Extracted data entries:
= Beginning of Section =
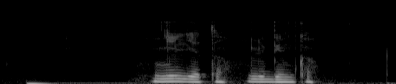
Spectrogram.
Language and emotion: Russian, neutral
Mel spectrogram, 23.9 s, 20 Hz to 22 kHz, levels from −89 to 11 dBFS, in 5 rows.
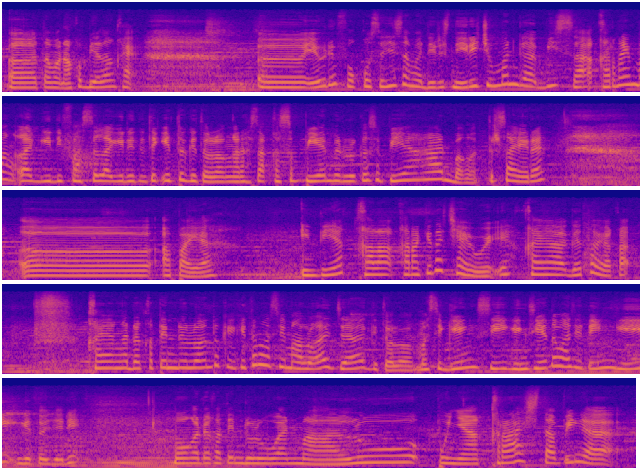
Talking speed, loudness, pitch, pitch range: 190 wpm, -24 LUFS, 255 Hz, 230-285 Hz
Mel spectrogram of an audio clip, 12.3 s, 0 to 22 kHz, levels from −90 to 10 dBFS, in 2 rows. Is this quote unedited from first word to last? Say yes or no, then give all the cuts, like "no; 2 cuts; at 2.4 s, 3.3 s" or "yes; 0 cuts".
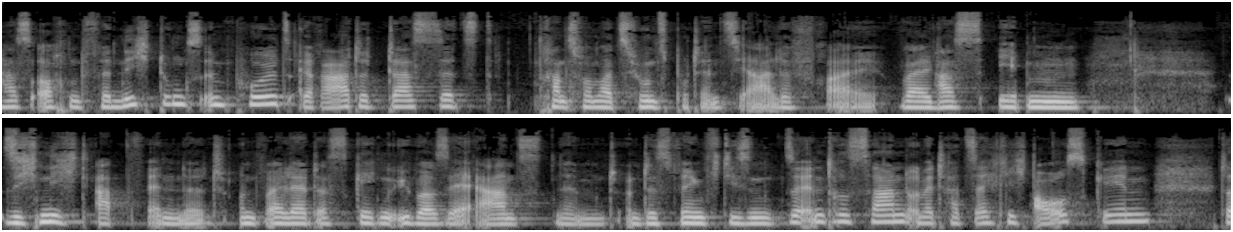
no; 8 cuts; at 1.5 s, 2.5 s, 4.7 s, 8.3 s, 9.7 s, 10.1 s, 10.7 s, 11.3 s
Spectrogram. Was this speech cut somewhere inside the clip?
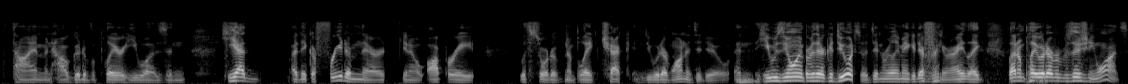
yes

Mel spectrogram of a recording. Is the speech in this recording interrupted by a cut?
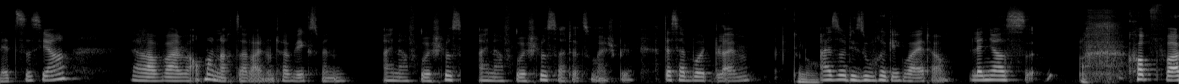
yes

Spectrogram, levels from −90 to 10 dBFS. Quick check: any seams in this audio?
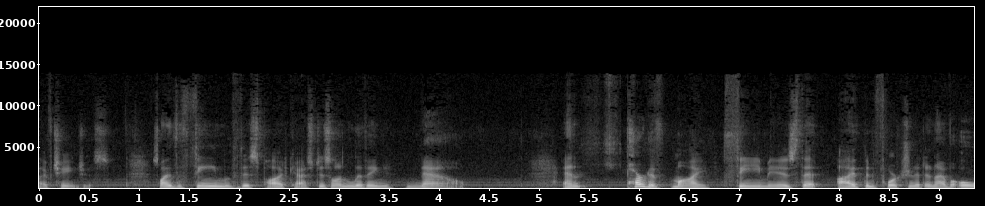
yes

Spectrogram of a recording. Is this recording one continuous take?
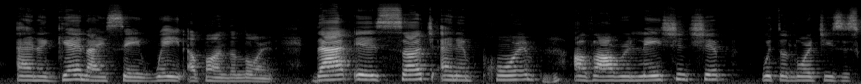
no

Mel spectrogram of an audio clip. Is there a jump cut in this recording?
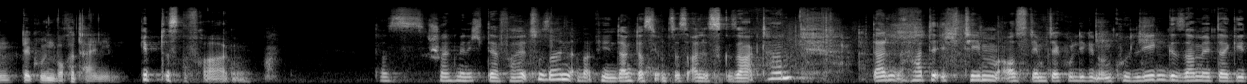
yes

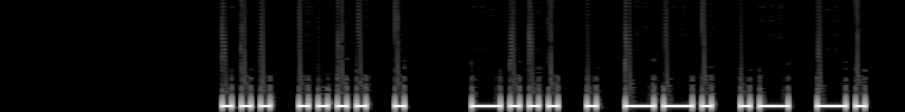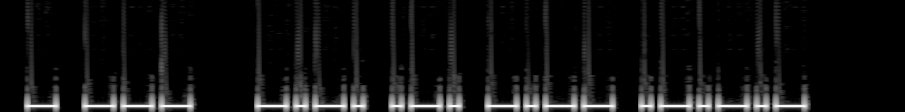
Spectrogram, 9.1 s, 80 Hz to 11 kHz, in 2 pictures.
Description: Morse code, heard as a keyed tone, about 25 wpm, 700 Hz. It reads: SHE BEGAN TO CRY.
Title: Sentences from Top 500 Words 25wpm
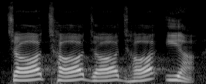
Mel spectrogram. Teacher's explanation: आप देखेंगे कि जीभ जो है वो हल्की सी तालु को क्या कर रही है? टच कर रही है। कर रही है ना?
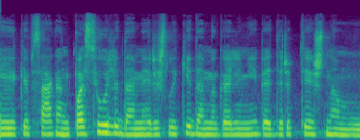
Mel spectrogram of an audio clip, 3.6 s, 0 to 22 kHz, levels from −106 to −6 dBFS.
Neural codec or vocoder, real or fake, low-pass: vocoder, 44.1 kHz, 128 mel bands every 256 samples, BigVGAN v2; fake; 14.4 kHz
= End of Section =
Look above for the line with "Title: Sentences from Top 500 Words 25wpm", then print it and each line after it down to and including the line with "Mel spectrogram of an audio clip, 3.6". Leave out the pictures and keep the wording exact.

RESPONSE TO THE EXERCISE:
Title: Sentences from Top 500 Words 25wpm
Mel spectrogram. Teacher's explanation: आप देखेंगे कि जीभ जो है वो हल्की सी तालु को क्या कर रही है? टच कर रही है। कर रही है ना?
Mel spectrogram of an audio clip, 3.6 s, 0 to 22 kHz, levels from −106 to −6 dBFS.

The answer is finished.